Exercise directions: In your copy, each line below is repeated exactly and no image appears.
Material for this exercise START
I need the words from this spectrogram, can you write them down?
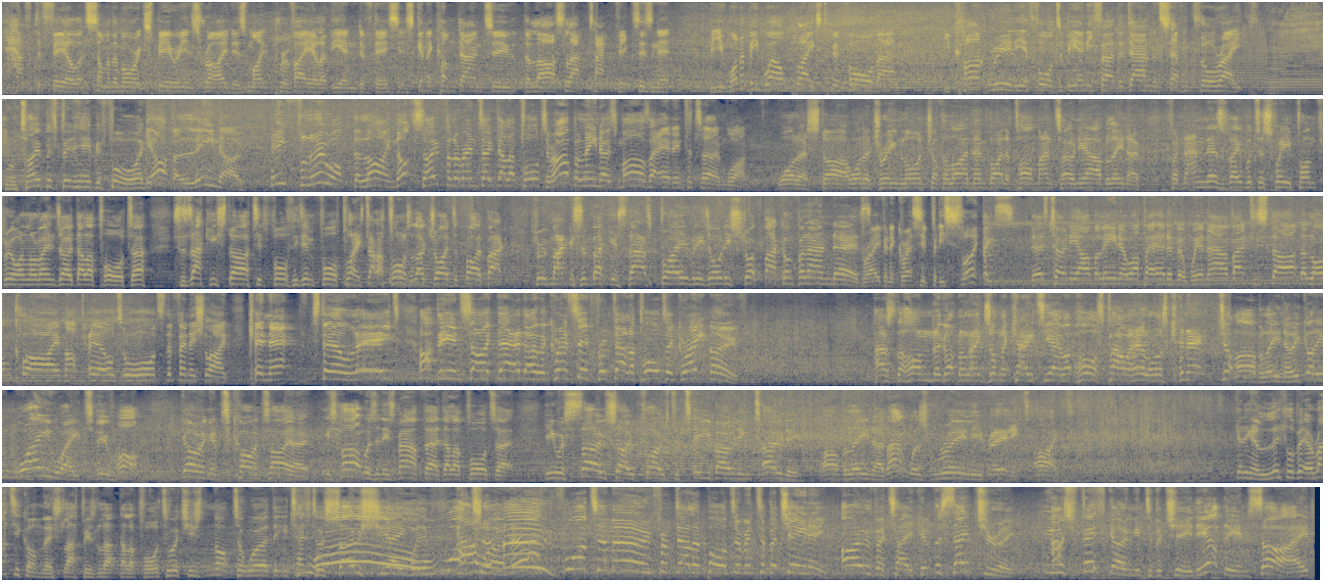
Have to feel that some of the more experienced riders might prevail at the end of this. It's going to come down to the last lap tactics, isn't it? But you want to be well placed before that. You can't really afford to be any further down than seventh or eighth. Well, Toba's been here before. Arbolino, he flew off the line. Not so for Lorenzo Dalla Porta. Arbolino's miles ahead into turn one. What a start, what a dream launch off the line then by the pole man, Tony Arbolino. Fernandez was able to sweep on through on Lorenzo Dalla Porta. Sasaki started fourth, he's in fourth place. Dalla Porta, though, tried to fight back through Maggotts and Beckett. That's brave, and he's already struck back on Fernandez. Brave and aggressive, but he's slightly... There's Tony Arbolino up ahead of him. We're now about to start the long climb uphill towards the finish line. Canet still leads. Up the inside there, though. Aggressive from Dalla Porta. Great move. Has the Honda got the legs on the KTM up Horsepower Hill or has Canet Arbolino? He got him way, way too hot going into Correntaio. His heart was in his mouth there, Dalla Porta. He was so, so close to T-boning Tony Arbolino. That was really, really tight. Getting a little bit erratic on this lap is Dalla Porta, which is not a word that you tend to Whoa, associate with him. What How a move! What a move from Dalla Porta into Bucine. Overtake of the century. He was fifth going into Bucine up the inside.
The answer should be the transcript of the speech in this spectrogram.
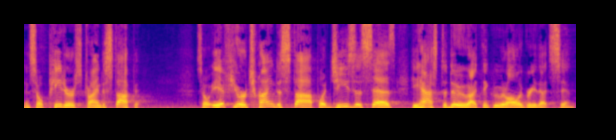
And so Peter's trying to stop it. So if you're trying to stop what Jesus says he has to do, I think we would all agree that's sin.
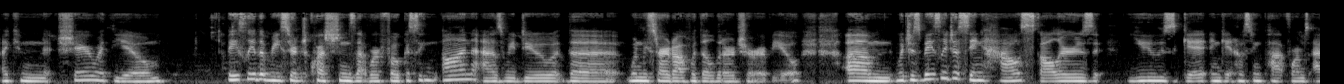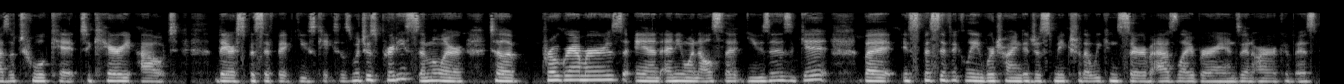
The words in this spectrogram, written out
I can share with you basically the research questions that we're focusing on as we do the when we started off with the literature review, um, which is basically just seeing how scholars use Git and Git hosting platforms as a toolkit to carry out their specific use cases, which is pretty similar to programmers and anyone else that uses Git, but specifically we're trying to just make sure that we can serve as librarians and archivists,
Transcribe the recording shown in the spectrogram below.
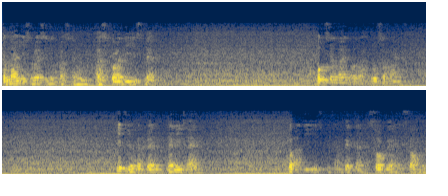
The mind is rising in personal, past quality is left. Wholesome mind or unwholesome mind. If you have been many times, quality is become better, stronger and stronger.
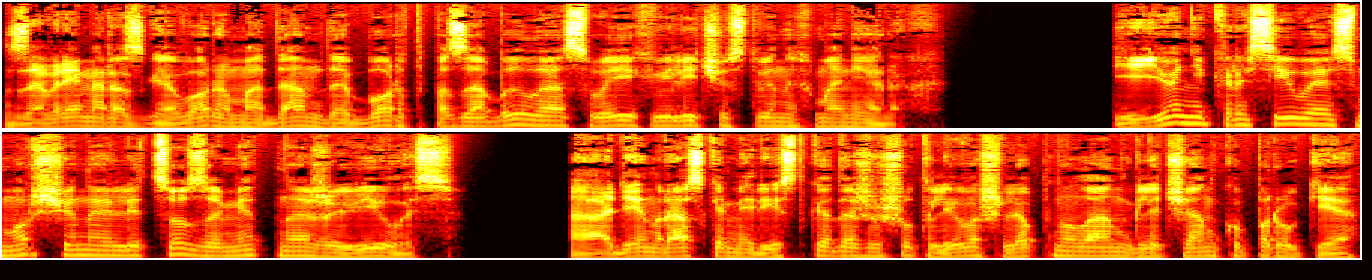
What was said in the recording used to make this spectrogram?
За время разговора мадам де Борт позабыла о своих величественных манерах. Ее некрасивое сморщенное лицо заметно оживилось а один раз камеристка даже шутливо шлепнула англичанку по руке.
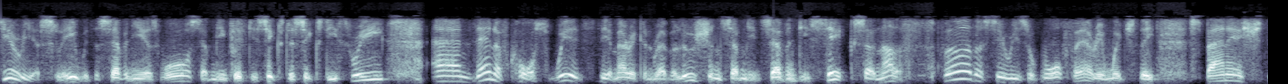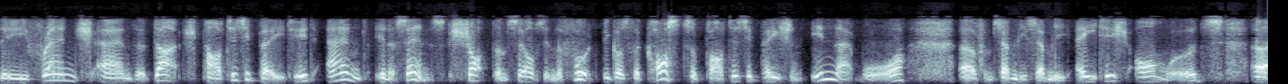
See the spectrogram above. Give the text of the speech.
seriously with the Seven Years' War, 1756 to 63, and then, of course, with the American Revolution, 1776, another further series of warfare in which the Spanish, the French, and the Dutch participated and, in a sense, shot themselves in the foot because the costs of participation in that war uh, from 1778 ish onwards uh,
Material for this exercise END
Response to the task:
I need the words from this spectrogram, can you write them down?
Have to feel that some of the more experienced riders might prevail at the end of this. It's going to come down to the last lap tactics, isn't it? But you want to be well placed before that. You can't really afford to be any further down than seventh or eighth. Well, Toba's been here before. Arbolino, he flew off the line. Not so for Lorenzo Dalla Porta. Arbolino's miles ahead into turn one. What a start, what a dream launch off the line then by the pole man, Tony Arbolino. Fernandez was able to sweep on through on Lorenzo Dalla Porta. Sasaki started fourth, he's in fourth place. Dalla Porta, though, tried to fight back through Maggotts and Beckett. That's brave, and he's already struck back on Fernandez. Brave and aggressive, but he's slightly... There's Tony Arbolino up ahead of him. We're now about to start the long climb uphill towards the finish line. Canet still leads. Up the inside there, though. Aggressive from Dalla Porta. Great move. Has the Honda got the legs on the KTM up Horsepower Hill or has Canet Arbolino? He got him way, way too hot going into Correntaio. His heart was in his mouth there, Dalla Porta. He was so, so close to T-boning Tony Arbolino. That was really, really tight. Getting a little bit erratic on this lap is Dalla Porta, which is not a word that you tend to Whoa, associate with him. What How a move! What a move from Dalla Porta into Bucine. Overtake of the century. He was fifth going into Bucine up the inside.
The answer should be the transcript of the speech in this spectrogram.
And so Peter's trying to stop it. So if you're trying to stop what Jesus says he has to do, I think we would all agree that's sin.
The words in this spectrogram, written out
I can share with you basically the research questions that we're focusing on as we do the when we started off with the literature review, um, which is basically just seeing how scholars use Git and Git hosting platforms as a toolkit to carry out their specific use cases, which is pretty similar to programmers and anyone else that uses Git, but specifically we're trying to just make sure that we can serve as librarians and archivists,
Transcribe the recording shown in the spectrogram below.
The mind is rising in personal, past quality is left. Wholesome mind or unwholesome mind. If you have been many times, quality is become better, stronger and stronger.
What was said in the recording used to make this spectrogram?
За время разговора мадам де Борт позабыла о своих величественных манерах. Ее некрасивое сморщенное лицо заметно оживилось а один раз камеристка даже шутливо шлепнула англичанку по руке.
See the spectrogram above. Give the text of the speech.
seriously with the Seven Years' War, 1756 to 63, and then, of course, with the American Revolution, 1776, another further series of warfare in which the Spanish, the French, and the Dutch participated and, in a sense, shot themselves in the foot because the costs of participation in that war uh, from 1778 ish onwards uh,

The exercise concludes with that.